◆ **WHAT IS EXPECTED**
Your response should contain exactly the lines running from the one with "The next image" to the end of the data below, both included, and no pictures.

Dataset entries

--*--

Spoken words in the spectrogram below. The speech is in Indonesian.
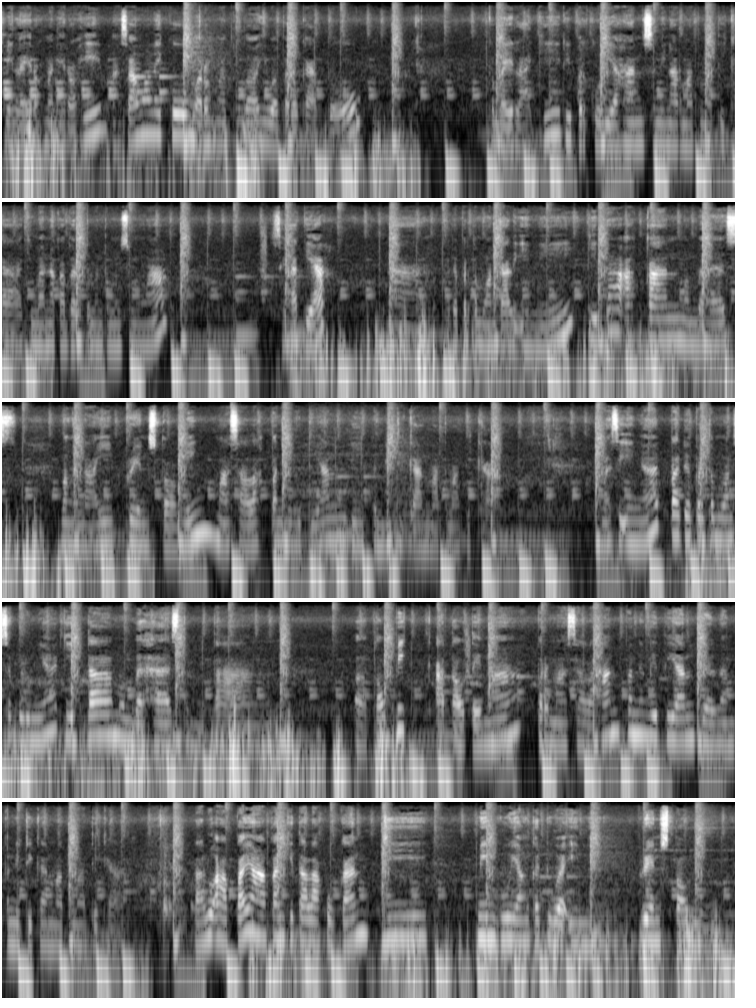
Bismillahirrahmanirrahim Assalamualaikum warahmatullahi wabarakatuh Kembali lagi di perkuliahan seminar matematika Gimana kabar teman-teman semua? Sehat ya? Nah, pada pertemuan kali ini Kita akan membahas mengenai brainstorming masalah penelitian di pendidikan matematika masih ingat pada pertemuan sebelumnya kita membahas tentang uh, topik atau tema permasalahan penelitian dalam pendidikan matematika. Lalu apa yang akan kita lakukan di minggu yang kedua ini? Brainstorming.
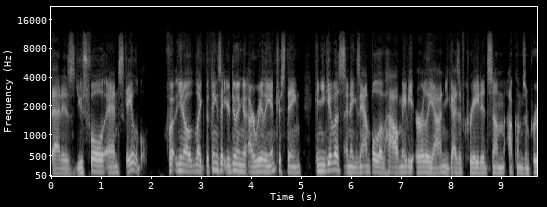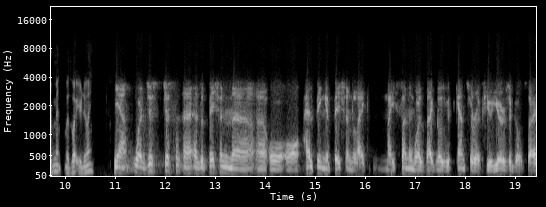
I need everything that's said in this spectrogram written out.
that is useful and scalable? You know like the things that you're doing are really interesting. Can you give us an example of how maybe early on you guys have created some outcomes improvement with what you're doing? Yeah. Well just just uh, as a patient uh, uh, or, or helping a patient like my son was diagnosed with cancer a few years ago. So I,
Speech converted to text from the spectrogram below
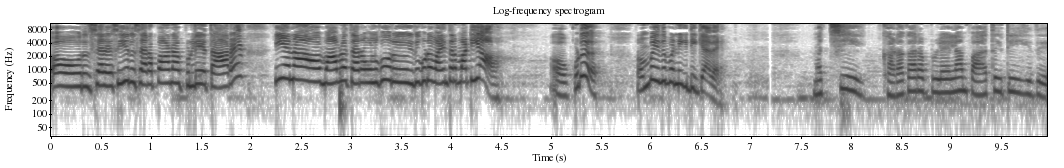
அஹ், ஒரு சிற சீர சிறப்பான பிள்ளைய தாரேன் நீ நான் மாப்பிளை தரவங்களுக்கு ஒரு இது கூட வாங்கி தர மாட்டியா ஓ கொடு ரொம்ப இது பண்ணிக்கிட்டீக்காதே மச்சி கடைக்கார பிள்ளையெல்லாம் பார்த்துக்கிட்டே இருக்குது.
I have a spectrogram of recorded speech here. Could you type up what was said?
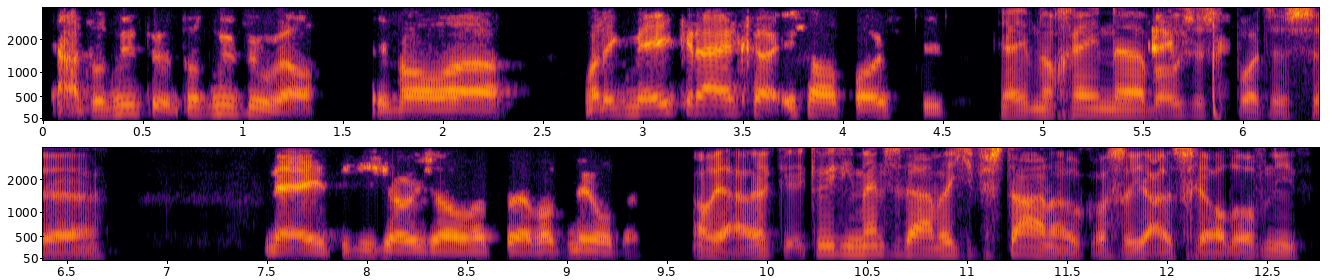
ja, tot nu, toe, tot nu toe wel. In ieder geval, wat ik meekrijg is al positief. Jij hebt nog geen boze supporters. Nee, het is hier sowieso wat, wat milder. Oh ja, kun je die mensen daar een beetje verstaan ook, als ze je uitschelden of niet?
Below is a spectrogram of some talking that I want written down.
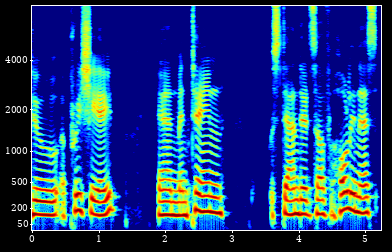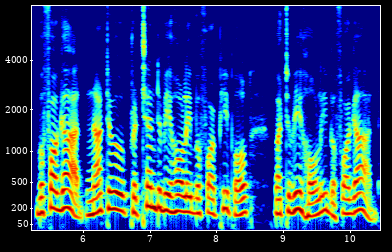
to appreciate and maintain standards of holiness before God, not to pretend to be holy before people, but to be holy before God,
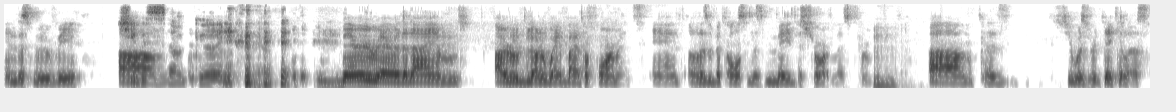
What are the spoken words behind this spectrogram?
in this movie. She was um, so good. very rare that I am utterly blown away by a performance, and Elizabeth Olsen has made the shortlist for me because mm-hmm. um, she was ridiculous.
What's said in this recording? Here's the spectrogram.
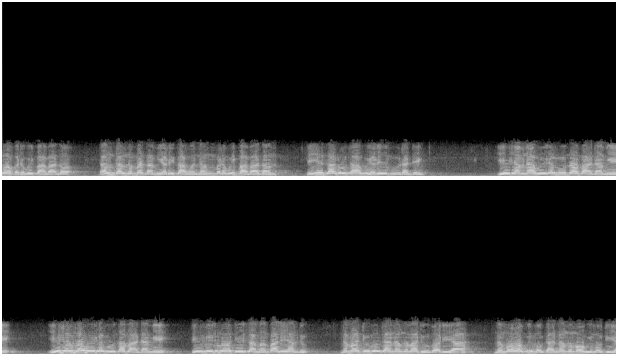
နောပထဝိပပါသော တံတံနမတ္တမိအရိတဝနံပရဝိပဘာသံဒီဇာဂုတာဝိဟရိမှုရတ္တိယေဗျမနာဝေရကုသဗ္ဗဓမ္မေယေဗျမနာဝေရကုသဗ္ဗဓမ္မေတိမိနမောတေသမံပါဠိယံတုနမတုဗုဒ္ဓနံနမတုဘောဓိယနမောဝိမု ക്ത နံနမောဝိမု ക്തി ယ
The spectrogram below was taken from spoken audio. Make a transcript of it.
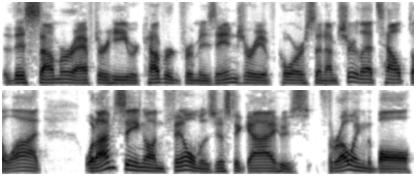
this summer after he recovered from his injury, of course. And I'm sure that's helped a lot. What I'm seeing on film is just a guy who's throwing the ball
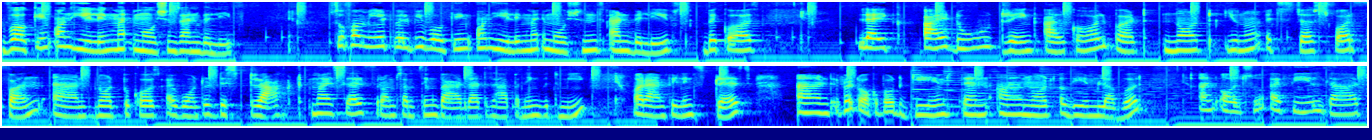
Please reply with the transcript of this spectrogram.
working on healing my emotions and beliefs. So, for me, it will be working on healing my emotions and beliefs because, like, I do drink alcohol, but not, you know, it's just for fun and not because I want to distract myself from something bad that is happening with me or I am feeling stressed. And if I talk about games, then I am not a game lover and also i feel that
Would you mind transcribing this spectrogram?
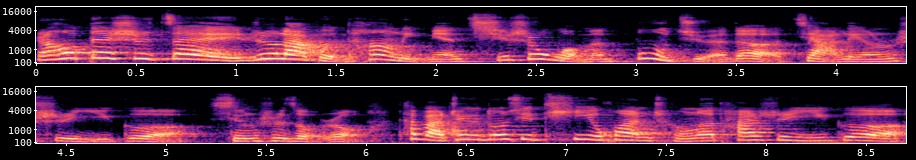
然后，但是在《热辣滚烫》里面，其实我们不觉得贾玲是一个行尸走肉，她把这个东西替换成了她是一个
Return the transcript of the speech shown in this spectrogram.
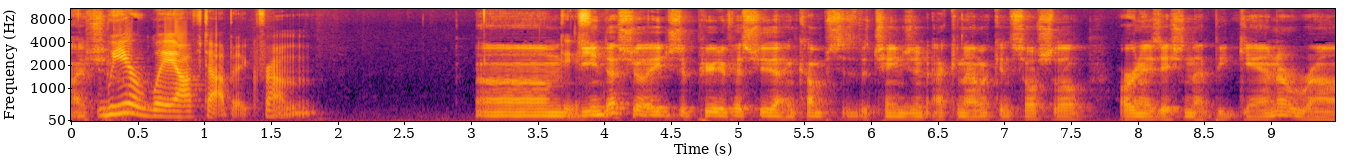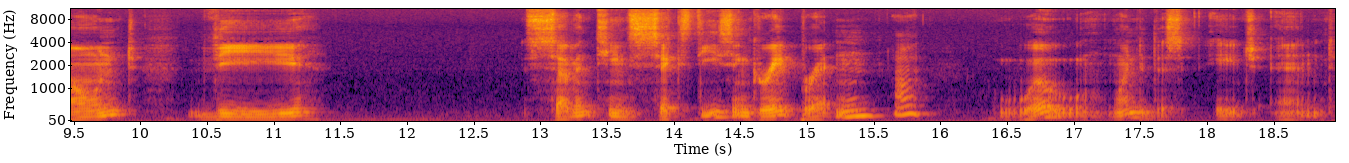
I should. We are way off topic from. Um, the industrial age is a period of history that encompasses the change in economic and social organization that began around the 1760s in Great Britain. Oh. Whoa, when did this age end?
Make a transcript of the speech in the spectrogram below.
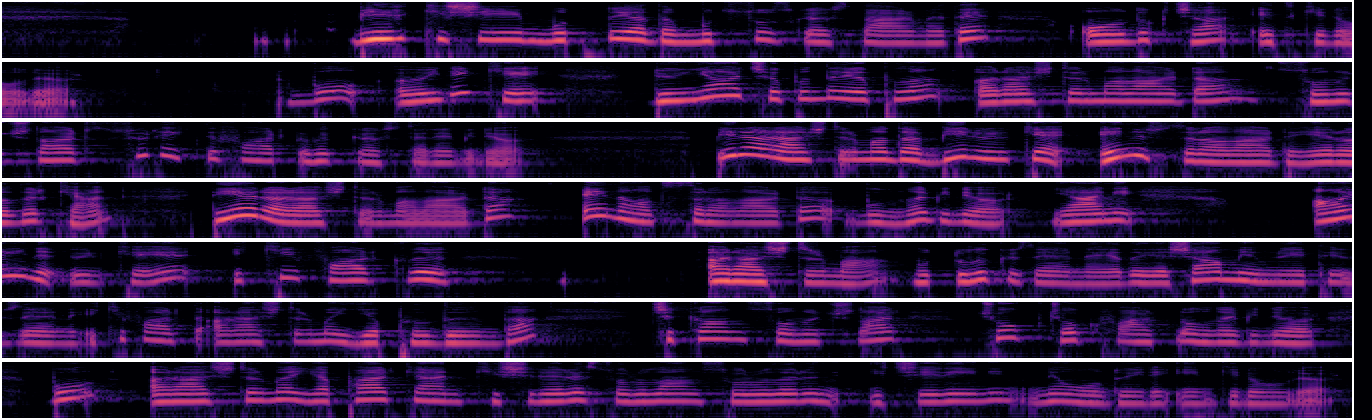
Bir kişiyi mutlu ya da mutsuz göstermede oldukça etkili oluyor. Bu öyle ki dünya çapında yapılan araştırmalarda sonuçlar sürekli farklılık gösterebiliyor. Bir araştırmada bir ülke en üst sıralarda yer alırken diğer araştırmalarda en alt sıralarda bulunabiliyor. Yani aynı ülkeye iki farklı araştırma, mutluluk üzerine ya da yaşam memnuniyeti üzerine iki farklı araştırma yapıldığında çıkan sonuçlar çok çok farklı olabiliyor. Bu araştırma yaparken kişilere sorulan soruların içeriğinin ne olduğu ile ilgili oluyor.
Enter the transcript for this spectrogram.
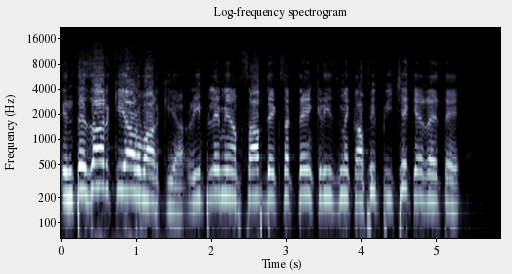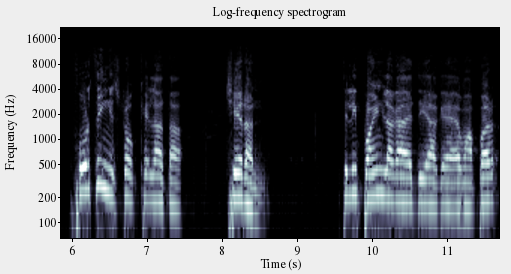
इंतज़ार किया और वार किया. रिप्ले में आप साफ़ देख सकते हैं क्रीज में काफ़ी पीछे खेल रहे थे. फोर्सिंग स्ट्रोक खेला था छह रन इसलिए पॉइंट लगाया दिया गया है वहाँ पर।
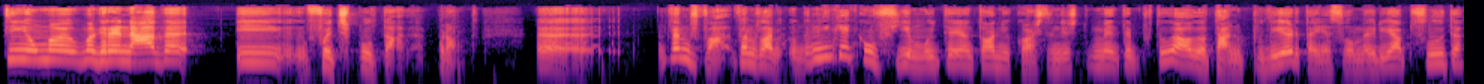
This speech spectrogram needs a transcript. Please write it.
tinha uma, uma granada e foi despoltada. Pronto. Uh, Vamos lá, vamos lá. Ninguém confia muito em António Costa neste momento em Portugal. Ele está no poder, tem a sua maioria absoluta,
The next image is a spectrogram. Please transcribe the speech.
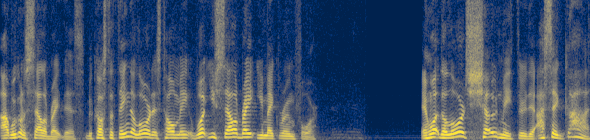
uh, we're going to celebrate this because the thing the Lord has told me, what you celebrate, you make room for. And what the Lord showed me through this, I said, God,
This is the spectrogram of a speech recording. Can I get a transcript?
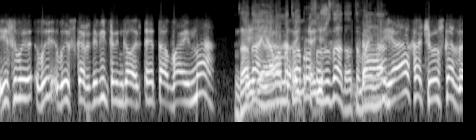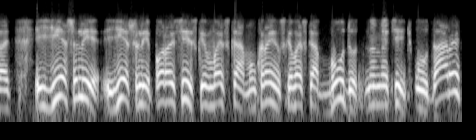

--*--

◆ **ANSWER BOX**
The next image is a spectrogram. Please transcribe the speech.
uh, we're going to celebrate this because the thing the Lord has told me, what you celebrate, you make room for. And what the Lord showed me through this, I said, God,
This is the spectrogram of a speech recording. Can I get a transcript?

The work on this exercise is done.